Thursday’s Wall Street Journal had a piece about Petit h, the project of Hermès in which artisans working at their factory take left-over scraps and pieces and make new items. This is a little dog that my friend Coulda Shoulda Woulda sent me from London earlier in the winter. So cute. Instead of throwing these otherwise valuables away, Hermès is doing the ultimate recycling project.
The standards at Hermès are so stringent that if even one stitch is out of place, one thread is missing or one scratch is showing, the piece will not be sold. The project was started by Pascale Mussard, a member of the family which owns Hermès, who couldn’t stand seeing these scraps get tossed. She started “liberating” them and eventually found an artist who would work with the pieces.
She approached her family about the project after there was some inventory, and they agreed to move forward with the project. Thus, Petit h was born.
Just because the pieces are made with rejects and leftovers, doesn’t mean they’re inexpensive. Each piece is a work of art and one-of-a-kind. Each piece must meet the company’s exacting standards. Petit h items are only sold at the Hermès store in Paris's St. Germain, but for two weeks in June there will be a pop-up shop in Southern California, as there was in January in London.
On another note, it’s such fun to browse the Hermès website, especially the Les Ailes de Hermès section of the site. There are always gorgeous photographs,
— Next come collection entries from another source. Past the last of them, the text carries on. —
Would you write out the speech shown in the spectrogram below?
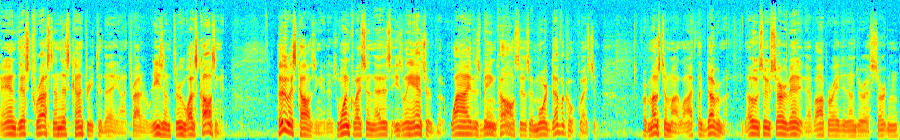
and distrust in this country today. I try to reason through what is causing it. Who is causing it is one question that is easily answered, but why it is being caused is a more difficult question. For most of my life, the government those who serve in it have operated under a certain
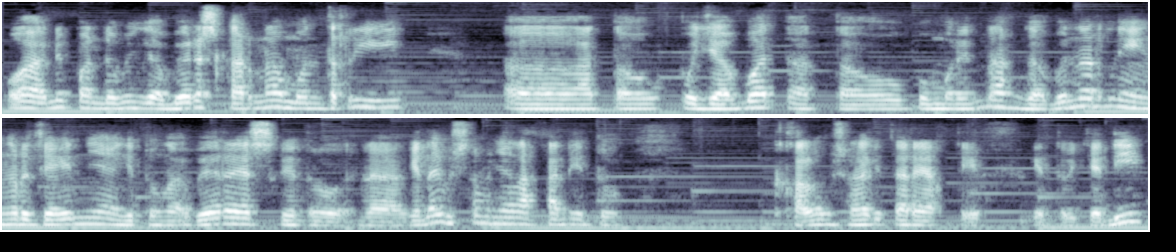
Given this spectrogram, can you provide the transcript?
Wah, ini pandemi nggak beres karena menteri uh, atau pejabat atau pemerintah nggak benar nih ngerjainnya gitu nggak beres gitu. Nah kita bisa menyalahkan itu. Kalau misalnya kita reaktif gitu. Jadi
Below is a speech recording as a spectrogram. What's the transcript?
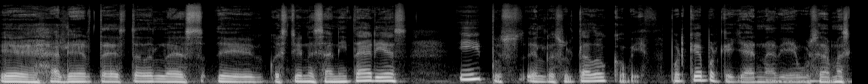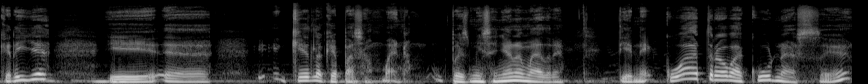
eh, alertas, todas las eh, cuestiones sanitarias y pues el resultado COVID. ¿Por qué? Porque ya nadie usa mascarilla. ¿Y eh, qué es lo que pasó? Bueno, pues mi señora madre tiene cuatro vacunas, ¿eh?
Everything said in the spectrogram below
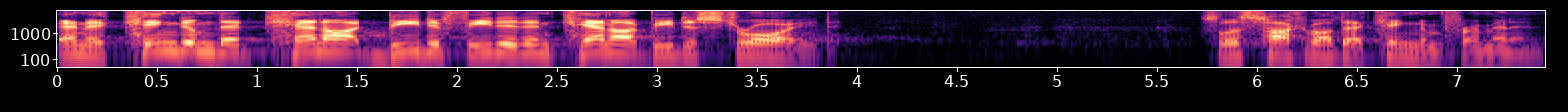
and a kingdom that cannot be defeated and cannot be destroyed. So let's talk about that kingdom for a minute.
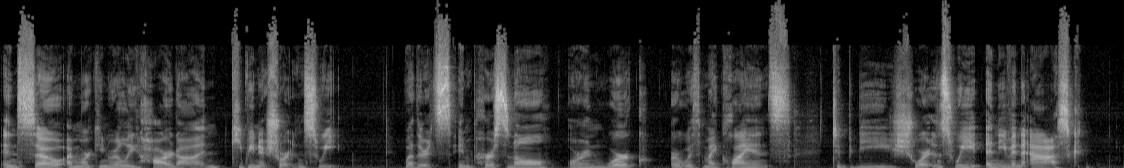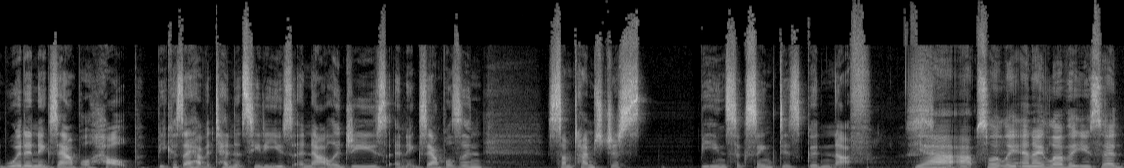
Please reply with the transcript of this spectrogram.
And so I'm working really hard on keeping it short and sweet. whether it's in personal or in work or with my clients, to be short and sweet and even ask, would an example help? Because I have a tendency to use analogies and examples, and sometimes just being succinct is good enough. Yeah, so. absolutely. And I love that you said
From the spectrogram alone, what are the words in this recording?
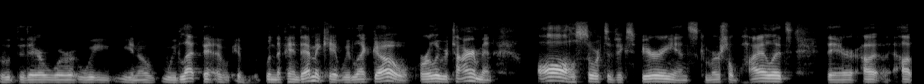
there were we, you know, we let when the pandemic hit, we let go early retirement all sorts of experience, commercial pilots. They're uh, uh,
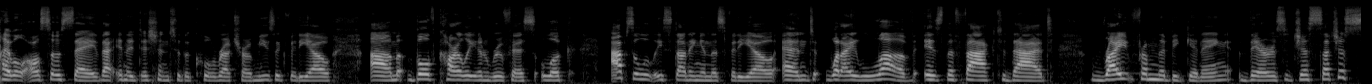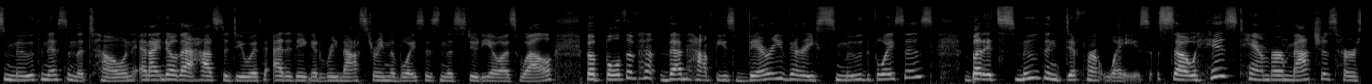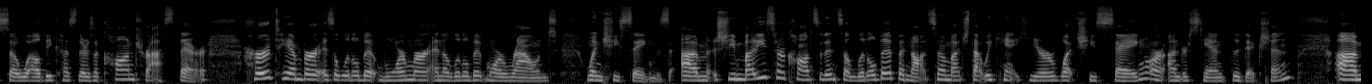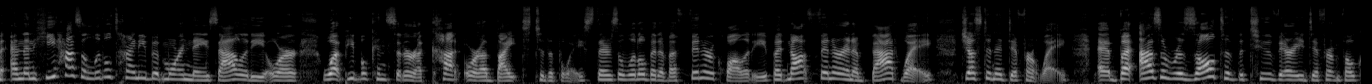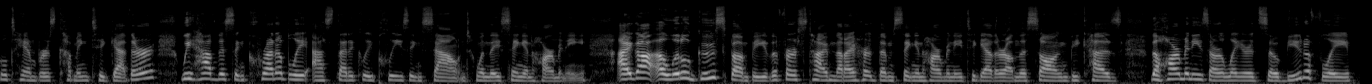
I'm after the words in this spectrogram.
I will also say that in addition to the cool retro music video, um, both Carly and Rufus look absolutely stunning in this video. And what I love is the fact that right from the beginning, there's just such a smoothness in the tone. And I know that has to do with editing and remastering the voices in the studio as well. But both of them have these very, very smooth voices, but it's smooth in different ways. So his timbre matches her so well because there's a contrast there. Her timbre is a little bit warmer and a little bit more round when she sings. Um, she muddies her consonants a little bit, but not so much that we can't hear what she's saying or understand the diction. Um, and then he has a little tiny bit more nasality or what people consider a cut or a bite to the voice. There's a little bit of a thinner quality, but not thinner in a bad way, just in a different way. Uh, but as a result of the two very different vocal timbres coming together, we have this incredibly aesthetically pleasing sound when they sing in harmony. I got a little goosebumpy the first time that I heard them sing in harmony together on this song because the harmonies are layered so beautifully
If you google Petit h and the WSJ, you can read the article, otherwise it’s behind a paywall, and I don’t know if my link will work.